Seed Grant project helps vegetation in Williston Reservoir
DWB Consulting received a Seed Grant from the FWCP to explore a seed project in 2016. More specifically, a seed project to identify drought and flood tolerant plants naturally colonizing the Williston Reservoir drawdown zone.
Drawdown zones can be a challenging environment for plants – wave action, ice build-up, woody debris, a lack of suitable substrates – plus the flood and drought cycle in the drawdown zone, can all be limiting factors for plants.
Despite the challenges, there are many benefits of vegetation in the drawdown zone. Amphibians and waterfowl will benefit. Grass and sedge cover provide habitat for amphibians at all stages of their life cycles by providing food, shelter, migration corridors, as well as hibernation and breeding sites. Many semi-aquatic and aquatic plant species provide shelter and forage for waterfowl during migration and breeding seasons.
The main goal of this Seed Grant project is to develop a new approach to re-vegetating the drawdown zone of the reservoir by taking a lesson from nature and seeing what plants are established, and maintain a constant presence, in the reservoir’s challenging growing conditions.
There are two stages to this work, both involving First Nations:
- identify flood and drought tolerant native plant species already established within the Williston Reservoir drawdown zone; and
- assess the potential to collect seed and propagate seedlings for each of the species.

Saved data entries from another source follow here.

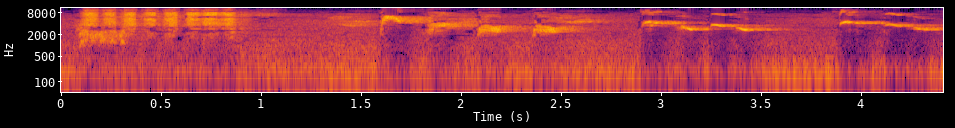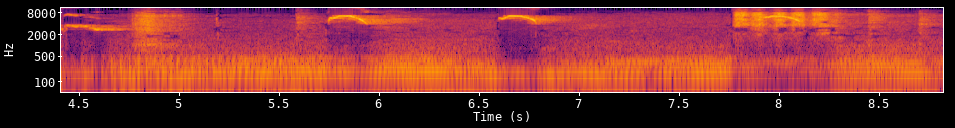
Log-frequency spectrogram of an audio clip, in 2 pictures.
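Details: Olive-winged bulbul in song: bright whistled phrases and rapid chirping notes, some slurred upward, delivered in fast bursts over low background hum.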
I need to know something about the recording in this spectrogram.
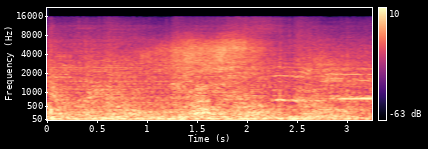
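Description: A fiery explosion bursts loudly.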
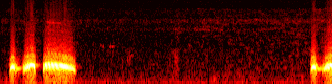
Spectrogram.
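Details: Male spotted dove calling, a lure recording for attracting and trapping birds: two short mellow coos followed by a longer, rolling drawn-out coo, then about three and a half seconds of silence before the phrase begins again.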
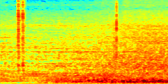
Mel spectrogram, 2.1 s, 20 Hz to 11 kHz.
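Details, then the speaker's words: 1999 Toyota Corolla heater/AC blower after replacement with an aftermarket motor, engine idling. Switch clicks, then a soft, even fan hum on high speed with no squeal or ticking. Normal blower running, the earlier noise is gone. "Voila. Smooth. Nice. High speed. Yep. Perfect. No more sounds."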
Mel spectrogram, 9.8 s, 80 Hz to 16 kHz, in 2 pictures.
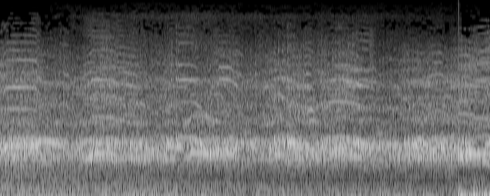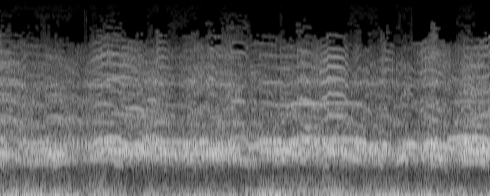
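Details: Common cranes at their annual spring gathering at Trandansen, Sweden, about 15,000 birds, in the evening by the lake before heading north to breed: a dense chorus of loud, rolling trumpeting calls overlapping continuously over low rumble and wind noise.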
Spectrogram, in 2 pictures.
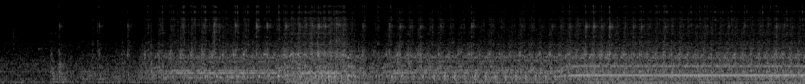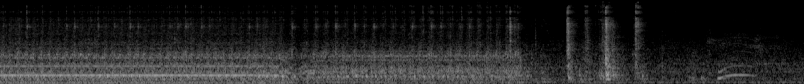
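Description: A sewing machine stitches the bottom seam of a large flat-bottom fabric tote with a 2.5 mm stitch length. It runs in a steady, close whir for most of the stretch, then stops, followed by a few sharp clicks and handling noises.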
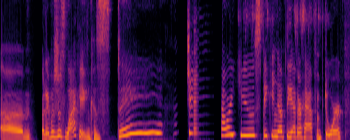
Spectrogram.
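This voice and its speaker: Speaking at a very slow pace, a woman with a slight Southern US accent keeps her loudness very even. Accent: slight Southern twang. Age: 30s. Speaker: gaming streamer. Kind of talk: casual chat. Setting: live stream.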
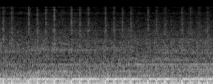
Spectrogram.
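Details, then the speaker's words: CAT 317 D2 wheeled excavator diesel, smoking; number four injector failed with nozzle tip totally broken. Heavy, uneven thumping over a rough idle, one cylinder dropping out: misfire from the failed injector. "the problem before was this uh the four injector was damaged totally the nozle tip is totally broken"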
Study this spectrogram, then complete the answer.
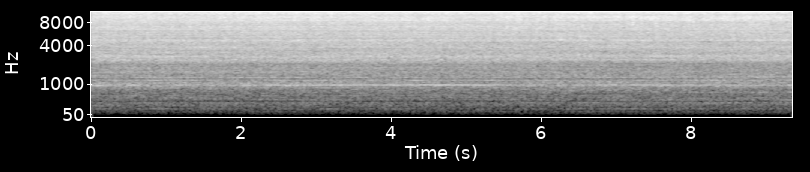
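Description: A band saw cuts steadily through a large log with a loud, high whine.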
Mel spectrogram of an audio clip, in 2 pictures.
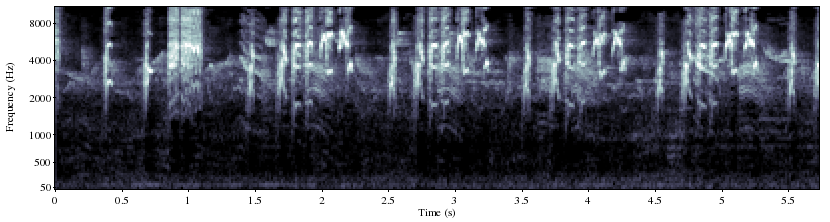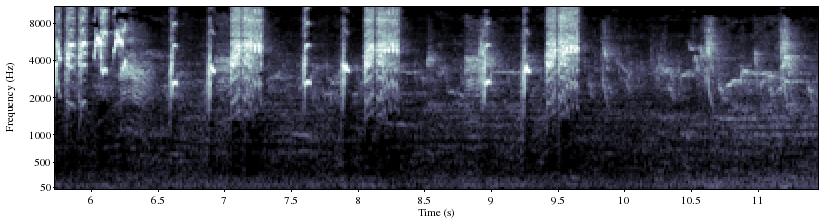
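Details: Long-tailed shrike singing at a bird contest, hung on the contest poles; dense bursts of sharp, high chirps and squawky notes come in rapid clusters, about one per second, with brief pauses between phrases.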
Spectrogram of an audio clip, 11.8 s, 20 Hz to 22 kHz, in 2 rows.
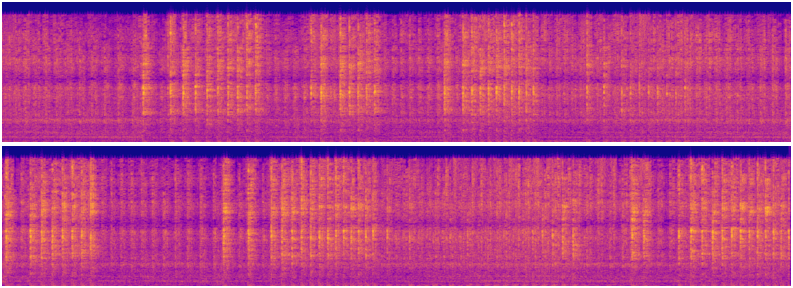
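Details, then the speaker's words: Wisconsin AB single-cylinder engine on a WW2 military Signal Corps generator, first run in about 70 years: strong, regular chuffing held steady by the working governor, with no clunks or knocks; running well. "that sounds amazing no clunking no weird stuff going on it is running fantastic"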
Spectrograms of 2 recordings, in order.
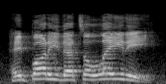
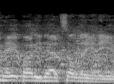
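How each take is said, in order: First: A weak, higher would-be tough call; mock threatening yell. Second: Said in the usual way. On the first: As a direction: try to sound threatening and fail, pitched up. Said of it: "I yell out the most threatening thing". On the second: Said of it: "a pretty big jump from".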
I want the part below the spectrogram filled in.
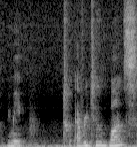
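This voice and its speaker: A woman's voice with ordinary pitch variation, amid noticeable background noise and audible room echo. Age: 60s. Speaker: book vlogger. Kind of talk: casual vlog monologue. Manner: halting.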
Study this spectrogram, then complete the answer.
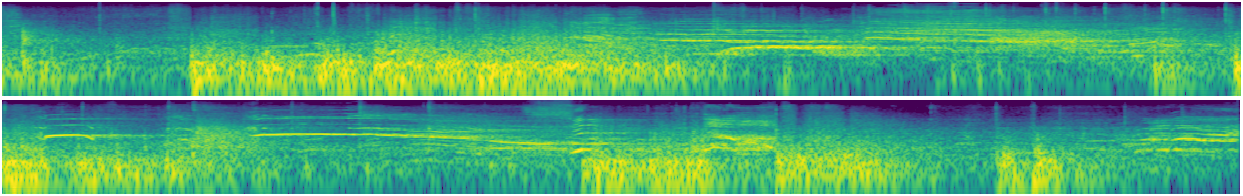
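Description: Bodies slam heavily onto a wrestling ring mat, echoing in a large hall.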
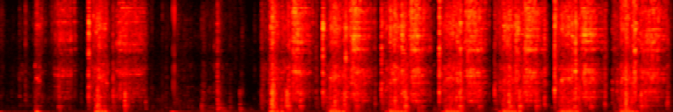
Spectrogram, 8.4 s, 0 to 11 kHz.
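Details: Champion 23cc string trimmer with no choke: repeated pull-cord pulls, about one per second, whirr with no firing after priming carb; cranks but won't start; cause unconfirmed.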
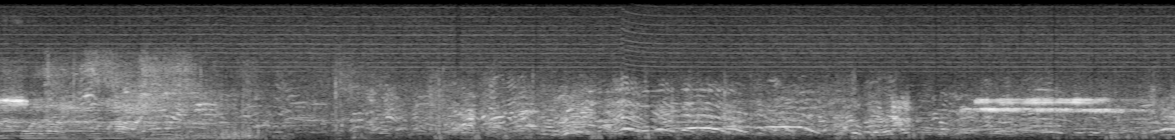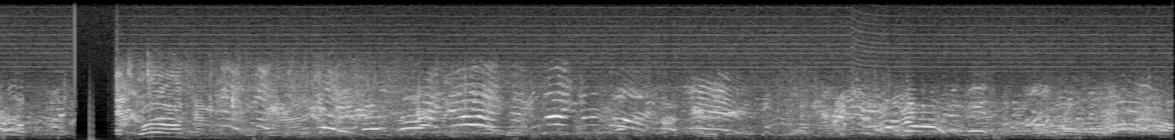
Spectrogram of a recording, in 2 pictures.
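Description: A crowd shouts and cheers loudly outdoors.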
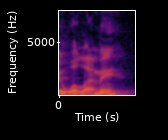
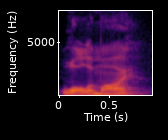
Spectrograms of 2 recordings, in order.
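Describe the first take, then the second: First: It is pronounced as read from spelling. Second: It is pronounced the Australian way. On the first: The speaker calls it wrong. "I read it at first. So I say Wollemi" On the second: The speaker calls it right. "the Australians say Wollemi"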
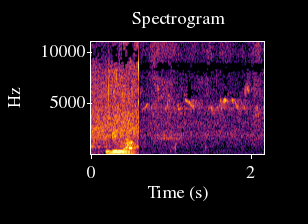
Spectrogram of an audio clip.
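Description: A short burst of a person's voice right at the start, then faint, high bird chirps over quiet background noise.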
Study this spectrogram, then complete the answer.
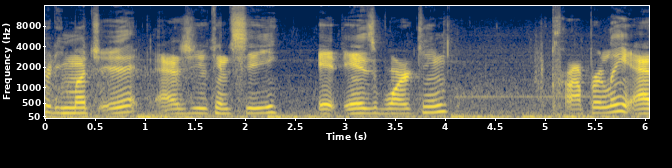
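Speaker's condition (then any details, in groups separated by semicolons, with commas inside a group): Cerebral palsy, mild; speech sometimes affected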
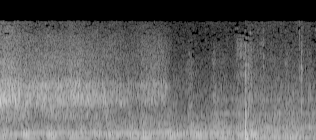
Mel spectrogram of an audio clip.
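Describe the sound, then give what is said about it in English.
A car is driven fast inside a parking garage, its engine giving a loud, steady roar that runs throughout, with one short sharp burst near the end. “What the hell are you doing out in the parking garage? You were driving like a maniac.”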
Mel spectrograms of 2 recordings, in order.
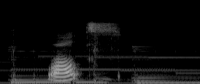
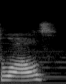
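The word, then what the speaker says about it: Walz: presidential candidate son walls Waltz not sure how to pronounce his name yet um but yeah they made fun of his learning impaired son what is it wall it's walls okay we have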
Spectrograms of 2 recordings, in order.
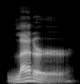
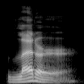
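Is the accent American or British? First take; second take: American; American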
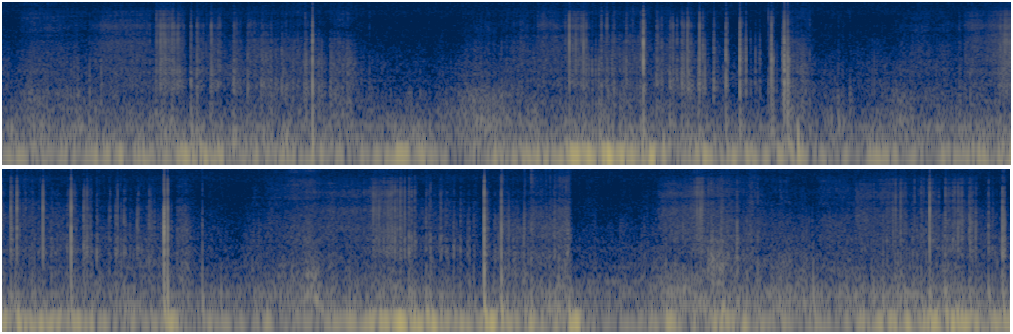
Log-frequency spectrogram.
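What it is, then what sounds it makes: Fabric sleep eye mask. A small dark fabric sleep eye mask lies on a bed sheet and is scratched with the short fingernails of both hands. The result is soft, continuous rustling and scratching with many quick, brief strokes. A low rumble sits underneath.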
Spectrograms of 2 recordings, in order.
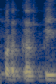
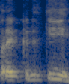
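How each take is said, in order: First: The word is slurred quickly in the flow of speech. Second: The word is pronounced carefully with its full sounds. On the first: The speaker calls it wrong. "मैं गलत बोलता हूँ वैसा" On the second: The speaker calls it right. "मेरे को ये तो पता है कि ये प्रकृति है"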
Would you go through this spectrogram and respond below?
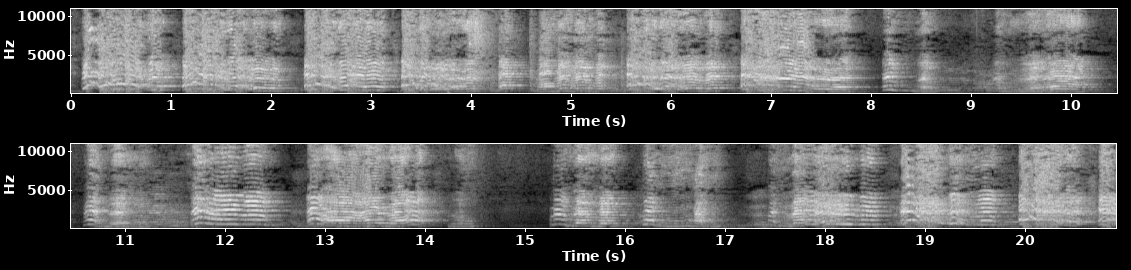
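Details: Angry dog or puppy barking in a fast run of high, yelping barks with rising and falling tones, packed closely over twenty seconds with only brief pauses.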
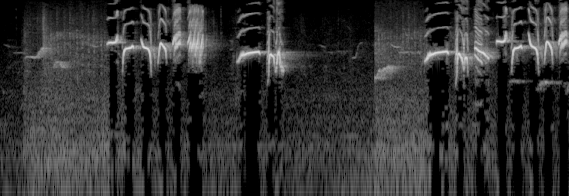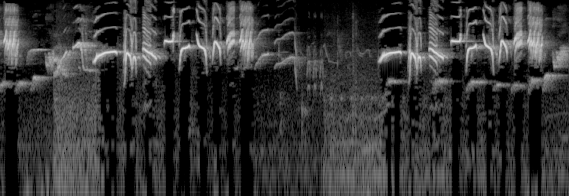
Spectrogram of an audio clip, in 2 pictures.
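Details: Young male Oriental magpie-robin singing strongly as a wild bird comes near: loud bursts of rapid, high, repeated whistled and sharp notes in rattling series, separated by short pauses and softer warbles.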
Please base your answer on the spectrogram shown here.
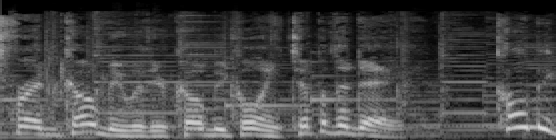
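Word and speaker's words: Kobie Cooling: It's Fred Kobe with your Kobe Cooling tip of the day. Kobe Cooling has been around a very long time. It's spelled kind of funny too. K-O-B-I-E K-O-O-L-I-N-G.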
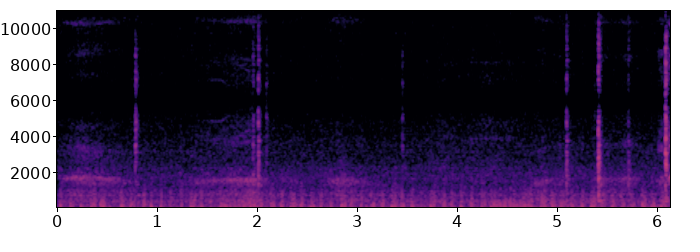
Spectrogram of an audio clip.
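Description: Faint wood fire burning in a small Kimberly wood stove with its draft turned down to about a quarter, a low steady rush with a few sharp crackles about a second in, around two seconds in and near the end.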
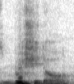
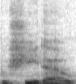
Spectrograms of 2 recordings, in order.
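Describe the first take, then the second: First: It is said with a Japanese pronunciation. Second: It is said with an American pronunciation.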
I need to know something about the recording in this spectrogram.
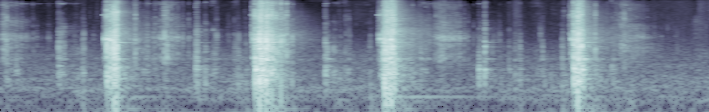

In the first stage, 10 plant species were identified as candidates for revegetating the drawdown zone: Bluejoint, Common Spike-Rush, Common Horsetail, Swamp Horsetail, Dwarf Scouring-Rush, Lakeshore Sedge, Water Sedge, Water Smartweed, Willow, and Hardhack.
In stage two, the study team will collect seeds buds, suckers, or spores for each candidate species and start seedling propagation in a native plant nursery. Many species will be collected near Airport Lagoon, approximately 6 km south of Mackenzie.